Anyway, I'm using a HR-J271MS vcr, I reinserted the video footage and had it played. I did like what some of you mentioned, that is by playing with the tracking controls. I did that, afterwhich this blue screen with the text "USE CLEANING CASSETTE" came out, and then the static somewhat disappeared, and then the blue screen with the text "USE CLEANING CASSETTE" came out again.
Any idea what I should do now?
1. Try it in another VCR, if you can.
2. Try another tape in THIS VCR. If that plays OK, the problem is most likely with the tape, and its tracking alignment, and not the VCR.
3. Check your VCR settings. There are quite a few settings that affect how a tape plays, and these must be set correctly when you want to transfer it to your computer.
You will find countless posts in this forum (and even in this thread) advising against cleaning your VCR heads unless you really know what you are doing. I completely agree with that advice.
The "edit" switch (often has different names) must be set to turn off all internal sharpening. This won't cause the tears shown in the OP's picture, but it still is important. Auto tracking should usually be on, but if you are trying to fix something like this, it should be turned off. In most VCRs it is possible to change the tracking to manual, but some VCRs will revert to autotracking, thus defeating the purpose of the manual tracking. When using manual tracking, you usually have to adjust it to play the bad section of the tape, but then reset it to auto or to some other setting to play the rest of the tape. Otherwise you will get tearing on the good portions of the tape.
If you have EP (6-hour) recordings, there is a setting on some VCRs to help "stabilize" those tapes. Usually this helps with "vibration" artifacts, not gross tracking artifacts like the OP shows, but it can sometimes improve the auto tracking a little bit.

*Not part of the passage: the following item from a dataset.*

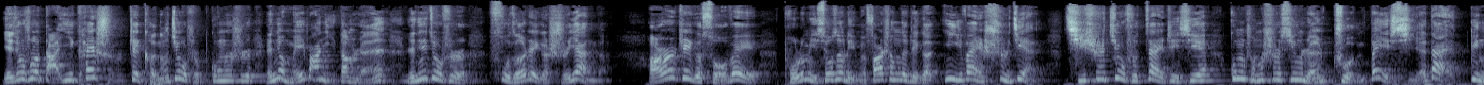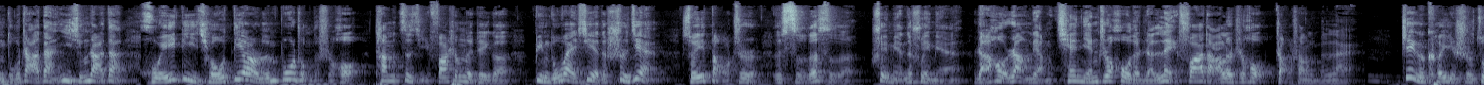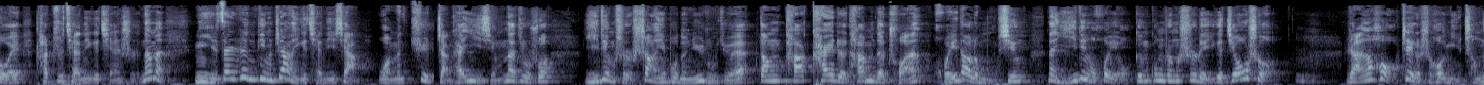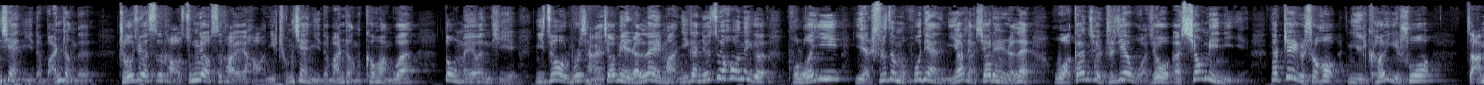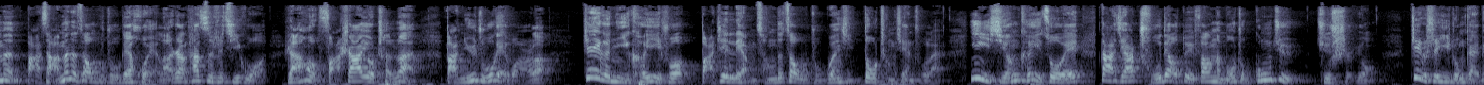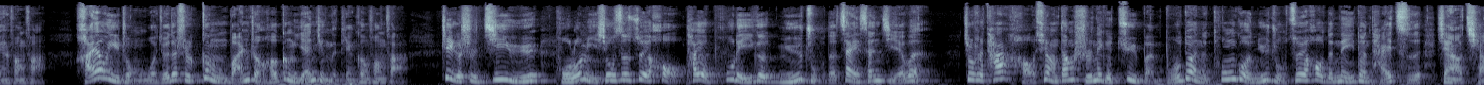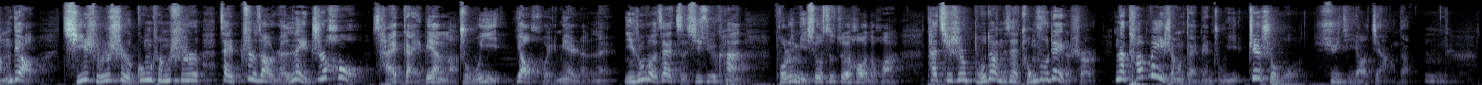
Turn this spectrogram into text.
也就是说，打一开始这可能就是工程师，人家没把你当人，人家就是负责这个实验的。而这个所谓普罗米修斯里面发生的这个意外事件，其实就是在这些工程师星人准备携带病毒炸弹、异形炸弹回地球第二轮播种的时候，他们自己发生了这个病毒外泄的事件，所以导致死的死，睡眠的睡眠，然后让两千年之后的人类发达了之后找上了门来。这个可以是作为他之前的一个前史。那么你在认定这样一个前提下，我们去展开异形，那就是说，一定是上一部的女主角，当她开着他们的船回到了母星，那一定会有跟工程师的一个交涉。嗯然后这个时候你呈现你的完整的哲学思考、宗教思考也好，你呈现你的完整的科幻观都没问题。你最后不是想要消灭人类吗？你感觉最后那个普罗伊也是这么铺垫。你要想消灭人类，我干脆直接我就呃消灭你。那这个时候你可以说，咱们把咱们的造物主给毁了，让他自食其果，然后法沙又趁乱把女主给玩了。这个你可以说把这两层的造物主关系都呈现出来，异形可以作为大家除掉对方的某种工具去使用，这个是一种改变方法。还有一种，我觉得是更完整和更严谨的填坑方法，这个是基于普罗米修斯最后他又铺了一个女主的再三诘问。就是他好像当时那个剧本不断的通过女主最后的那一段台词，想要强调，其实是工程师在制造人类之后才改变了主意，要毁灭人类。你如果再仔细去看普罗米修斯最后的话，他其实不断的在重复这个事儿。那他为什么改变主意？这是我续集要讲的。嗯。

Often, unfortunately, nothing can be done because the tracking problem happened in the camcorder itself. It too can have tracking issues, and the problem may be on the tape itself.
Ok, i've tried option 2, that is by playing another tape in this VCR, there seems to be static, after which the blue screen with the text "USE CLEANING CASSETTE" occurs again. Time to clean the VCR tape maybe?
No, sometimes you do have to do BOTH (VCR heads and the TAPE)*. But the tape is fragile, so this should be left to a professional or you could ruin the tape.
*I have done this (successfully) on no less than 8 occasions.
Except it is not uncommon for a gunky tape to gunk up the heads which gunks up further tapes. Yes you can (and should) clean the heads, but if you don't check/clean the offending tape(s), the problem will recur.
Like an STD.
Finally, before cleaning the bad tape, I'd put the known good tape back into the VCR. If the VCR now malfunctions, after having worked just fine before when playing this same, known good tape, then you have pretty much verified that the bad tape is shedding something onto the VCR. You would then need to clean the heads one more time, and then look into what to do with the bad tape.
I have never heard of cleaning a tape, and have absolutely no idea how that can or should be done. I know about baking tapes that are flaking oxide, but most of what I've read about that concerns quadruplex and other broadcast tapes. I don't know if this problem ever affected consumer tapes.
I actually tried a dry tape cleaner on my vcr, but looks like it got worse (Assuming it already turned bad?) that I had to use a blank tape to have my vcr cleaned.
Also, regarding the usage of blank tapes, is it really important to dispose it once done?